Example: Solving an Equation Involving Absolute Value
Solve: The solution set is

Example: Applications
The formula models weekly television viewing time, H, in hours, by annual income, I, in thousands of dollars. What annual income corresponds to 33.1 hours per week watching TV? An annual income of \$225,000 corresponds to 33.1 hours per week watching TV.

Chapter 1 Equations and Inequalities 1.7 Linear Inequalities and Absolute Value Inequalities Copyright © 2014, 2010, 2007 Pearson Education, Inc. 110

Objectives: Use interval notation. Find intersections and unions of intervals. Solve linear inequalities. Recognize inequalities with no solution or all real numbers as solutions. Solve compound inequalities. Solve absolute value inequalities.

Solving an Inequality Solving an inequality is the process of finding the set of numbers that make the inequality a true statement. These numbers are called the solutions of the inequality and we say that they satisfy the inequality. The set of all solutions is called the solution set of the inequality.

Interval Notation The open interval (a,b) represents the set of real numbers between, but not including, a and b. The closed interval [a,b] represents the set of real numbers between, and including, a and b.

Interval Notation (continued)
The infinite interval represents the set of real numbers that are greater than a. The infinite interval represents the set of real numbers that are less than or equal to b.

Parentheses and Brackets in Interval Notation
Parentheses indicate endpoints that are not included in an interval. Square brackets indicate endpoints that are included in an interval. Parentheses are always used with or

Example: Using Interval Notation
Express the interval in set-builder notation and graph: [1, 3.5]

Finding Intersections and Unions of Two Intervals
1. Graph each interval on a number line. 2. a. To find the intersection, take the portion of the number line that the two graphs have in common. b. To find the union, take the portion of the number line representing the total collection of numbers in the two graphs.

Example: Finding Intersections and Unions of Intervals
Use graphs to find the set: Graph of [1,3]: Graph of (2,6): Numbers in both [1,3] and (2,6): Thus,

Solving Linear Inequalities in One Variable
A linear inequality in x can be written in one of the following forms : In general, when we multiply or divide both sides of an inequality by a negative number, the direction of the inequality symbol is reversed.

Example: Solving a Linear Inequality
Solve and graph the solution set on a number line: The solution set is The interval notation for this solution set is The number line graph is:

Example: Solving Linear Inequalities [Recognize inequalities with no solution or all real numbers as solutions] Solve the inequality: The inequality is true for all values of x. The solution set is the set of all real numbers.

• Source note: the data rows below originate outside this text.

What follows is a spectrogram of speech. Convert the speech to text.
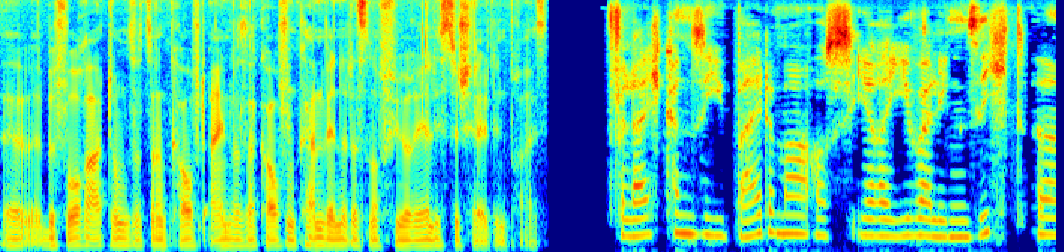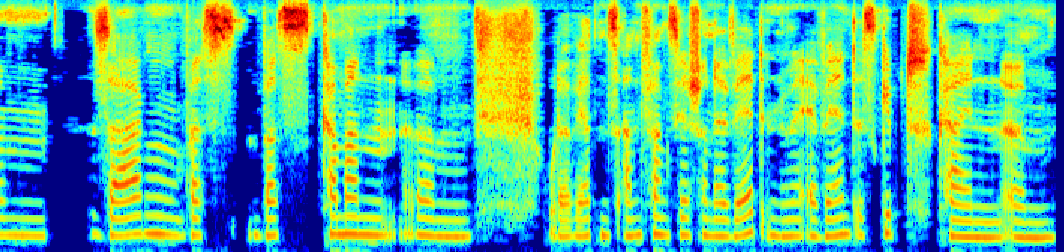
Bevorratung sozusagen kauft ein, was er kaufen kann, wenn er das noch für realistisch hält, den Preis. Vielleicht können Sie beide mal aus Ihrer jeweiligen Sicht ähm, sagen, was, was kann man, ähm, oder wir hatten es anfangs ja schon erwähnt, erwähnt es gibt kein, ähm,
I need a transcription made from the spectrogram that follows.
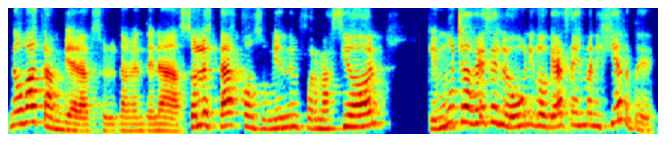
no va a cambiar absolutamente nada, solo estás consumiendo información que muchas veces lo único que hace es manejarte.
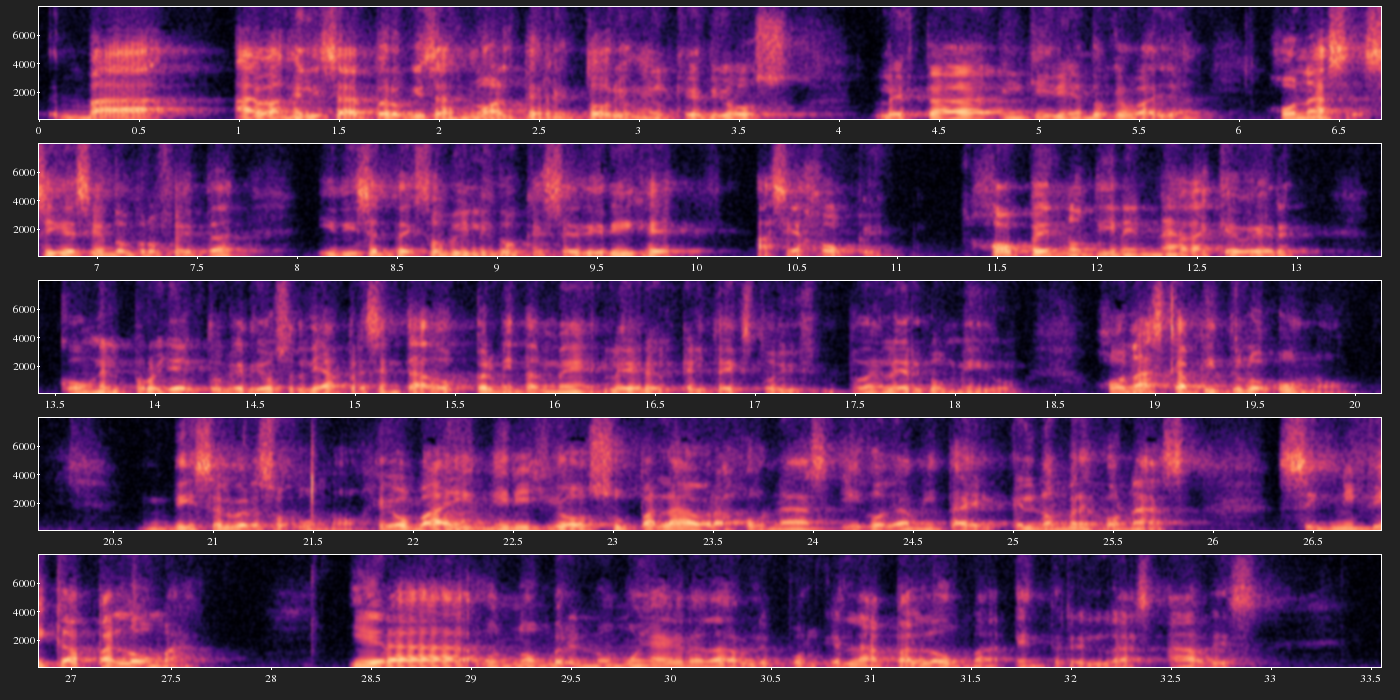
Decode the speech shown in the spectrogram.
va a evangelizar, pero quizás no al territorio en el que Dios le está inquiriendo que vaya. Jonás sigue siendo profeta y dice el texto bíblico que se dirige hacia Jope. Jope no tiene nada que ver con el proyecto que Dios le ha presentado. Permítanme leer el, texto y pueden leer conmigo. Jonás capítulo 1, dice el verso 1, Jehová dirigió su palabra a Jonás, hijo de Amitai. El nombre Jonás significa paloma y era un nombre no muy agradable porque la paloma entre las aves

In interval notation, the solution is In set-builder notation, the solution set is

Example: Solving a Compound Inequality
Solve and graph the solution set on a number line: Our goal is to isolate x in the middle. In interval notation, the solution is [-1,4). In set-builder notation, the solution set is The number line graph looks like

Solving an Absolute Value Inequality
If u is an algebraic expression and c is a positive number, 1. The solutions of are the numbers that satisfy 2. The solutions of are the numbers that satisfy or These rules are valid if is replaced by and is replaced by

Example: Solving an Absolute Value Inequality
Solve and graph the solution set on a number line: We begin by expressing the inequality with the absolute value expression on the left side: We rewrite the inequality without absolute value bars. means or

Example: Solving an Absolute Value Inequality (continued)
We solve these inequalities separately: The solution set is The number line graph looks like